As overreach characterised the Second and Third Reich, ‘underreach’ marks the Second German Republic. To seek glory, let alone dominion, is not the new German way. It will seek safety in community and celebrate its Kultur der Zurückhaltung, its ‘culture of self-restraint’. Morality at this point nicely matches practicality and self-interest. The ‘culture of self-restraint’ produced fabulous benefits. It delivered to Germany rehabilitation and respect at little risk and even less cost. While the US, Britain and France paid dearly for their military engagements round the world, the Germans could tend their own garden, reaping riches and trust. When pressed by its allies to engage in wars of order, Berlin could always invoke it sinful past (‘We have learned our lesson’) to justify abstention in moral terms. In the harsh world of realpolitik, such a policy is known as free-riding; ‘let George do it‘, as an American phrase has it. Such beneficial habits will not be easily unlearned.

Yet the foundations are shifting. Security at a large discount, as provided by the US, is no longer a given in the Age of Trump. Actually, America’s strategic shift began under Barack Obama who drew down forces in Europe to a bare 30,000, down from 300,000 at the height of the Cold War. Second, the ‘end of history‘ was just a short break. Under Vladimir Putin, Russia is again pushing in from the east, having grabbed Crimea and South-East Ukraine while probing NATO’s positions in the Baltic and the North Sea. In Syria, Russia has bought itself a client state – half a century after Nixon and Kissinger had extruded the Soviet Union from its key outposts in the Middle East.

Germany could turn into Friedensmacht because it could count on American protection in a world where strategic conflict had waned after the end of the Soviet Union. Nor did the Europeans have to worry about this Gulliver in their midst. The ‘Fourth Reich’ remains a figment of the imagination. The problem is rather too little German power in a world of increasing geopolitical risks.

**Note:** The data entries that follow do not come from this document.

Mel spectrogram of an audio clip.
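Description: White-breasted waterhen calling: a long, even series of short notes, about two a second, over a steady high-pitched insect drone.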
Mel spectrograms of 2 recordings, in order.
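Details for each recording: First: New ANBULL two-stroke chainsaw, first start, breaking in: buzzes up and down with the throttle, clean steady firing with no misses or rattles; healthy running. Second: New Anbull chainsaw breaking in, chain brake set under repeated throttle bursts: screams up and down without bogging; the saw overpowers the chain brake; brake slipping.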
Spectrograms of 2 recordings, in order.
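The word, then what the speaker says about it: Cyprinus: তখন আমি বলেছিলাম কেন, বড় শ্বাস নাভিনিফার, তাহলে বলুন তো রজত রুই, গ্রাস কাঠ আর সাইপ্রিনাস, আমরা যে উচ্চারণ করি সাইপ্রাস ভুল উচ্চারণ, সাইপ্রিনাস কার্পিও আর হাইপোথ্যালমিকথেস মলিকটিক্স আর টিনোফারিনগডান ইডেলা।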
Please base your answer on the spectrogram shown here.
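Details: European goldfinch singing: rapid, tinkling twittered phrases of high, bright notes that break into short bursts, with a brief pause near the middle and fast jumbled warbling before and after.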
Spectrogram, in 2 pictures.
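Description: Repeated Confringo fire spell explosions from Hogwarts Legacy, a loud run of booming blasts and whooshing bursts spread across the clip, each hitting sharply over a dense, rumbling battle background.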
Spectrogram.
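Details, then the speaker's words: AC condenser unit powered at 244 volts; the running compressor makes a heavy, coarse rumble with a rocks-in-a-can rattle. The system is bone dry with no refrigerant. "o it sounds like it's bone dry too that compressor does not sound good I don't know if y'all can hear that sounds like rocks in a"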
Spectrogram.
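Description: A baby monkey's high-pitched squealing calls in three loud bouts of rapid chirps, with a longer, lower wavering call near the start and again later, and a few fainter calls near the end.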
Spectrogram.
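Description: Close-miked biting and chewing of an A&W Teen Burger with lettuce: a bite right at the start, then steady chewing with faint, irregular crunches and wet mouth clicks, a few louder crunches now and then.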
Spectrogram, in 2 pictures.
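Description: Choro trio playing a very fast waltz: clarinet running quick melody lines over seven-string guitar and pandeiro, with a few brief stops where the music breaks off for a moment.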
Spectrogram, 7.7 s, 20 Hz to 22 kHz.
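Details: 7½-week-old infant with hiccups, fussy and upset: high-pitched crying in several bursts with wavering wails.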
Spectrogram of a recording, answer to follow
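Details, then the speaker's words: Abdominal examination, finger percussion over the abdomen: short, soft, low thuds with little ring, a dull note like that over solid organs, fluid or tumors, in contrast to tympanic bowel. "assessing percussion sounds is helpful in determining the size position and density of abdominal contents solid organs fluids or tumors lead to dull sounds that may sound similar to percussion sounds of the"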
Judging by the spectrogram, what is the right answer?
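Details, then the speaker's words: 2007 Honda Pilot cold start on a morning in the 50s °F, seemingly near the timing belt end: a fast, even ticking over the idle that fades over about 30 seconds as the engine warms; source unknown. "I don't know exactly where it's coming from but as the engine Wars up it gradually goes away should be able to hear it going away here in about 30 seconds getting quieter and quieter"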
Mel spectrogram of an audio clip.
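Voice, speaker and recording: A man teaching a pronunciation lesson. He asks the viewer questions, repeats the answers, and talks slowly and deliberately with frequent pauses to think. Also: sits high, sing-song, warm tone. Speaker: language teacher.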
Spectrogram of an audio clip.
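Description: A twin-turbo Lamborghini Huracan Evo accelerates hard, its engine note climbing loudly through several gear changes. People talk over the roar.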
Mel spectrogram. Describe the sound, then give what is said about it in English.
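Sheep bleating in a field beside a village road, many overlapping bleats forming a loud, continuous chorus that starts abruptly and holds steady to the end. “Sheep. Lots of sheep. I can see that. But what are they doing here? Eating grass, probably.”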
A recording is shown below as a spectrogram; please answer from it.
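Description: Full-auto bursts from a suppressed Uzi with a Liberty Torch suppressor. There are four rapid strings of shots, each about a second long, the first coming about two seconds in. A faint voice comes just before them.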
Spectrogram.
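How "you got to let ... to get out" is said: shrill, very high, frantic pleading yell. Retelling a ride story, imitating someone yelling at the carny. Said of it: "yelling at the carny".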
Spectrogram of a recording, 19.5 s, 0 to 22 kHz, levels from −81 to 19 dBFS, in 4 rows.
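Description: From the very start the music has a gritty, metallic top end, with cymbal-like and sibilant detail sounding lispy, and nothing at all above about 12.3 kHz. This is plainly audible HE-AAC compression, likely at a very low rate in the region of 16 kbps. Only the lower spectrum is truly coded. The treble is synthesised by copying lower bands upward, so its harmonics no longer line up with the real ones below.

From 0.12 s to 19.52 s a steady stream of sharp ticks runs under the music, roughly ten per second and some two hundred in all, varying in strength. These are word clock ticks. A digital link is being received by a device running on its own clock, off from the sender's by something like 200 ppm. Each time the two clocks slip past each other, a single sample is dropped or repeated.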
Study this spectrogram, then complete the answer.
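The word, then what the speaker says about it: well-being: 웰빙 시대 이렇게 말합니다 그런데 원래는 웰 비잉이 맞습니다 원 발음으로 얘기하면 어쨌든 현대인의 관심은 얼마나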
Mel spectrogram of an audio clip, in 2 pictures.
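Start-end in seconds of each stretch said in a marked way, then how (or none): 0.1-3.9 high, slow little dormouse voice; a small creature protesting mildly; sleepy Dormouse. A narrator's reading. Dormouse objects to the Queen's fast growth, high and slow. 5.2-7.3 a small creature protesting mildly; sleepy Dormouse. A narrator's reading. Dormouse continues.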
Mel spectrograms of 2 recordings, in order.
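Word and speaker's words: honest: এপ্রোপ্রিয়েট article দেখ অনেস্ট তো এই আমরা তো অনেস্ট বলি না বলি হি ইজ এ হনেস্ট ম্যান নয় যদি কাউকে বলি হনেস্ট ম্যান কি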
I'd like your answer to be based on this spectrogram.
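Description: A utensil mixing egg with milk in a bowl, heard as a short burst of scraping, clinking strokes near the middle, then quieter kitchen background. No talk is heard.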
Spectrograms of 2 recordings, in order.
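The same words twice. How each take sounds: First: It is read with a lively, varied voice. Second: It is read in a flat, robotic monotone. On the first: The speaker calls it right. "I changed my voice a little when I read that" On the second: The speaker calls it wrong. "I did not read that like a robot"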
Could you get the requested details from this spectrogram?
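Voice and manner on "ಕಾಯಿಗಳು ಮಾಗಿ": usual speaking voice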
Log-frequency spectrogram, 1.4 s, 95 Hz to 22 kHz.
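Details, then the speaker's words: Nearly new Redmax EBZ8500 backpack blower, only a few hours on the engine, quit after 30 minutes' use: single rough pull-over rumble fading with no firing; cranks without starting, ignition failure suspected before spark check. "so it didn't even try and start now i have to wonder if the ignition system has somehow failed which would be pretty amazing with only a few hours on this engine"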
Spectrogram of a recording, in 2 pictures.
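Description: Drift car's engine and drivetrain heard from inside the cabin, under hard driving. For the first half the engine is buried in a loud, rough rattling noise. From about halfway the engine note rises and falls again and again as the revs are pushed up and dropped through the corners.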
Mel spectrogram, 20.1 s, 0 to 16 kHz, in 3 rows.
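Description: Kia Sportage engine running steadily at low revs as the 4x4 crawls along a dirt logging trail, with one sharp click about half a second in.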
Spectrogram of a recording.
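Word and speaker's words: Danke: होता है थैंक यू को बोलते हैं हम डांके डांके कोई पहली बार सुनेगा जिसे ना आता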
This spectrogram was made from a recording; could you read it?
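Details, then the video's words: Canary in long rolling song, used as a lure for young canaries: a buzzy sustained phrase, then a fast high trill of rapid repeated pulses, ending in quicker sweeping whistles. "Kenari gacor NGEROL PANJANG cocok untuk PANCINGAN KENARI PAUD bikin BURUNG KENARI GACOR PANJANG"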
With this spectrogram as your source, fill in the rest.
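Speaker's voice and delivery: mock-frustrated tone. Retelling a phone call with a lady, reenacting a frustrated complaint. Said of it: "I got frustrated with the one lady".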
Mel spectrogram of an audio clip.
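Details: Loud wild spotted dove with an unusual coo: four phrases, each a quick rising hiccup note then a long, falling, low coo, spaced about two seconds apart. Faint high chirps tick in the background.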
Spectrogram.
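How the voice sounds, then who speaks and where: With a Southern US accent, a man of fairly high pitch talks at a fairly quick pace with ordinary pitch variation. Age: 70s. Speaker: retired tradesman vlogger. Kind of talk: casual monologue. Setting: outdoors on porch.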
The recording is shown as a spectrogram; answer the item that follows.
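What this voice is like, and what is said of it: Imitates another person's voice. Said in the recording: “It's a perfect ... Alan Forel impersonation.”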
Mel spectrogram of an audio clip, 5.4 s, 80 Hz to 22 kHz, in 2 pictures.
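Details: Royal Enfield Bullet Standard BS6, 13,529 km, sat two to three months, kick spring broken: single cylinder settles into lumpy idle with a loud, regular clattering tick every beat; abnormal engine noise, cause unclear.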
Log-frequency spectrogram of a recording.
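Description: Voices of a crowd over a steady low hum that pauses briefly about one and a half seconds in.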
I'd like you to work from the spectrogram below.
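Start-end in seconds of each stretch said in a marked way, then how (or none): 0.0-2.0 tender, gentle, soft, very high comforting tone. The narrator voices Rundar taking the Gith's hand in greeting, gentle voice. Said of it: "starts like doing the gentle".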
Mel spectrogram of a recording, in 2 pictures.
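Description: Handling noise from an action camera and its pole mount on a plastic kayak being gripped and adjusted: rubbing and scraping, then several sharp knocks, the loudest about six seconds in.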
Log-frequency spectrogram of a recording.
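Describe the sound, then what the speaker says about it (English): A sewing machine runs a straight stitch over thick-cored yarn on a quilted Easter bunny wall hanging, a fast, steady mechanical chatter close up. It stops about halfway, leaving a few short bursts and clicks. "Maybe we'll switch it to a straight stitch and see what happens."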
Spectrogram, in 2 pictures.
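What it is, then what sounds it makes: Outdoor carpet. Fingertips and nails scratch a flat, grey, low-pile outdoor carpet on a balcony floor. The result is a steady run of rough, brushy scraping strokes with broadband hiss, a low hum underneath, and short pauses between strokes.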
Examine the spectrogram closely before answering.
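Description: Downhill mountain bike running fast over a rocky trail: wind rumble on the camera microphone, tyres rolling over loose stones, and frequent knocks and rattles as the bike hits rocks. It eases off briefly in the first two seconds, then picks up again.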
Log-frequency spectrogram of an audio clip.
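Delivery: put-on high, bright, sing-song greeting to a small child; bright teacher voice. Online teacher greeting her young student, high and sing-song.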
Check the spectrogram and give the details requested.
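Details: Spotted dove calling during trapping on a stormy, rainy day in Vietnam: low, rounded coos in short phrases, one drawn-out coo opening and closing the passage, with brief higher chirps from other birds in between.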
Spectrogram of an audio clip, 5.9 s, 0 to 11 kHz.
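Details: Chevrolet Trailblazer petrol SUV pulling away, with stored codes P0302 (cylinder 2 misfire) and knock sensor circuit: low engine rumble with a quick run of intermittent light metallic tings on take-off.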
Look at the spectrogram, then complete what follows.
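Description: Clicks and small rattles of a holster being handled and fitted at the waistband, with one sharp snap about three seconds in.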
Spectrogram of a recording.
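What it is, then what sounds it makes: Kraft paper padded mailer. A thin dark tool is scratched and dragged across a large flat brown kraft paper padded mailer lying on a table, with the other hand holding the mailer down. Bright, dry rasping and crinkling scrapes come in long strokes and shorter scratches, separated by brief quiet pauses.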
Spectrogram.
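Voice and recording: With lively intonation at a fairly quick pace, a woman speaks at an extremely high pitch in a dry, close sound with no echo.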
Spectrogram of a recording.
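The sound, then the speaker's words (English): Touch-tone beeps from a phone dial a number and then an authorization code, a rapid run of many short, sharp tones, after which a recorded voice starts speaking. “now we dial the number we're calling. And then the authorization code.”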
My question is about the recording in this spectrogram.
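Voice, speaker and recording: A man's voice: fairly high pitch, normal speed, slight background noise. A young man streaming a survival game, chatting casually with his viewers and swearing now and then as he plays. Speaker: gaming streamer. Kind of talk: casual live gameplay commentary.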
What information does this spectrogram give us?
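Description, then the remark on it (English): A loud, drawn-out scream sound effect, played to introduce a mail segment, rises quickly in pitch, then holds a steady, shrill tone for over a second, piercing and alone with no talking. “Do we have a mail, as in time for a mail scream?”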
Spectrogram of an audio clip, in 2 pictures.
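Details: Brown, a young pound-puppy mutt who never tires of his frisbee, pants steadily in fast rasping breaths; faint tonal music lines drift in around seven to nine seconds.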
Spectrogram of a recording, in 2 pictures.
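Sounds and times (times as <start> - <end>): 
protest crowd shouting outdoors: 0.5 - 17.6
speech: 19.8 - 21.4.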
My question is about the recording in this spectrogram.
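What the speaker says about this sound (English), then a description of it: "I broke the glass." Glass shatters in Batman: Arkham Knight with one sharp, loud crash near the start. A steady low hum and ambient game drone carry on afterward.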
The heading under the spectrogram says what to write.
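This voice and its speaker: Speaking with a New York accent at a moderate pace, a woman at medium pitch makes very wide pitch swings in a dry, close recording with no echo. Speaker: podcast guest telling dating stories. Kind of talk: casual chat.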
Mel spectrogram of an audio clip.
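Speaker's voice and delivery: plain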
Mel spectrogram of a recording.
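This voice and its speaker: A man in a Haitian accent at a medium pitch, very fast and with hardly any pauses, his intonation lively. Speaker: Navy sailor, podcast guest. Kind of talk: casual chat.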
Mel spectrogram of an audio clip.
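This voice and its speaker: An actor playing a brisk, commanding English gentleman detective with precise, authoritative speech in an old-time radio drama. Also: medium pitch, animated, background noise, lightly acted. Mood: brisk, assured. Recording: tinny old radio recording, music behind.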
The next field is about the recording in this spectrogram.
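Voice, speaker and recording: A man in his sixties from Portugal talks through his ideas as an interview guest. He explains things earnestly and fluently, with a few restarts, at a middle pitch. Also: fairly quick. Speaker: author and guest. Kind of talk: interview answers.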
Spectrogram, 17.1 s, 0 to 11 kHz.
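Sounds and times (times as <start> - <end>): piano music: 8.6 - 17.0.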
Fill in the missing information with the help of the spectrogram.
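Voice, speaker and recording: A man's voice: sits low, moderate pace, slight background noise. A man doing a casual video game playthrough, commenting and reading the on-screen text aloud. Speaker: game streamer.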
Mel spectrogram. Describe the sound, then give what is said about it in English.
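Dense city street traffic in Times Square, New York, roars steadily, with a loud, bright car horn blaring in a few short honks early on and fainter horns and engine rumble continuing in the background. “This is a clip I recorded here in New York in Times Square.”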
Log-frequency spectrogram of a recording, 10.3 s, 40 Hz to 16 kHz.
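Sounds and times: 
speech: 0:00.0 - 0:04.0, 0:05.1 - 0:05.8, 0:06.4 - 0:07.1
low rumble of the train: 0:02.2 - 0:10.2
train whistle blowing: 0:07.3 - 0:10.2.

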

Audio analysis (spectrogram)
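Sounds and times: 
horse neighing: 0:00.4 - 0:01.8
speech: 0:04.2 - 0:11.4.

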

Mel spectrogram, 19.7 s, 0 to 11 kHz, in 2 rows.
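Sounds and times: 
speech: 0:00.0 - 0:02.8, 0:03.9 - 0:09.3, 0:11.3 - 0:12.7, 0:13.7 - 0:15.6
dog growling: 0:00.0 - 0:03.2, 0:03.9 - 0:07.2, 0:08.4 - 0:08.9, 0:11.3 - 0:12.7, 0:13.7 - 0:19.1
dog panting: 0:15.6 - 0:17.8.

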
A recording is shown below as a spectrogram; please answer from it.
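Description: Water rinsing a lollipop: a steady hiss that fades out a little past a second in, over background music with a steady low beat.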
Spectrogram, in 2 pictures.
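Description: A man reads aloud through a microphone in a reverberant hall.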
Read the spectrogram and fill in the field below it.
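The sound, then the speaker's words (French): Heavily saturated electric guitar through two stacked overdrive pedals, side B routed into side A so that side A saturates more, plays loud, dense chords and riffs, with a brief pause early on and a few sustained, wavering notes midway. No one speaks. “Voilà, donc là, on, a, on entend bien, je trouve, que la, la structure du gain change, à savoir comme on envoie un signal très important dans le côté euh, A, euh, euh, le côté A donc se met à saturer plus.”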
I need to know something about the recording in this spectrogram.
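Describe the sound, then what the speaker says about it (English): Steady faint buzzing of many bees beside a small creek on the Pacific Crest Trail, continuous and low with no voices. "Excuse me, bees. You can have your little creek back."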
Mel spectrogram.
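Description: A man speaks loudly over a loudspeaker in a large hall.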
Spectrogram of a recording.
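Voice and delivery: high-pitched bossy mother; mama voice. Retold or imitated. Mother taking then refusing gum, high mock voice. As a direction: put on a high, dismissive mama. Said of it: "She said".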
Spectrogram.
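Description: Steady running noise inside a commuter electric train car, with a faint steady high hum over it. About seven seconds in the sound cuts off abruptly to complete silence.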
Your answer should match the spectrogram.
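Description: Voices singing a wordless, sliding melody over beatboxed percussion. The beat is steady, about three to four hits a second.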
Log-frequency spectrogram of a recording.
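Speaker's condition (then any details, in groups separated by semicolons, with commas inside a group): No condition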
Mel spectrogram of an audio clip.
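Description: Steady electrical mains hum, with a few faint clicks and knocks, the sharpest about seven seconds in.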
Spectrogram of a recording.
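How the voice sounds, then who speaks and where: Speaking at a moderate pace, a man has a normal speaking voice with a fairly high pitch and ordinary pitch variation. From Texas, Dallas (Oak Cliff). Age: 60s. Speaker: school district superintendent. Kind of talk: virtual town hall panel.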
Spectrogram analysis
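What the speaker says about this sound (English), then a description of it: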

Add a stagnant Europe that has lost 12 percentage points of global GDP since 1970. Add also Franco-German rivalry and populist authoritarianism in Eastern Europe, not to speak of the loss of Britain that is bound to weaken both the voice and the military muscle of Europe. The Orbanization of Hungary may not matter that much. Italy, though, is a more worrisome harbinger, given the clout of the popu-nationalist Lega. Italy is after all a founding member of the EU.

Invoking a flock of sheep as metaphor in 2017, Germany’s then-defence minister Ursula von der Leyen would have Berlin ‘lead from the centre’. Great powers, though, lead from the front, never mind that Barack Obama had apparently told the New Yorker that his motto was ‘leading from behind’. Given how profitable and pleasant its ‘culture of self-restraint’ has been, Germany will not soon re-acquire the habits of a great power and so prefer the protective herd to the vanguard.

Yet the EU flock has become unruly, splintering along ideological/nationalist lines while Britain has absconded. Add an even graver point: a rapidly shifting international system is pressing in on Europe and threatening to marginalise this once mighty continent. As Berlin blithely mingles with the metaphorical sheep, America, China and Russia are tearing down the fences and trampling the grass. Luckily, the wolves are not yet at the door, but the Europeans can hear them howling. Celebrated as predestined shepherd in the glory days of Angela Merkel, Germany in the 2020s is an uncertain giant who has defied expectations, good or bad. It is neither a ‘Fourth Reich’, nor a leader of the rest.


Josef Joffe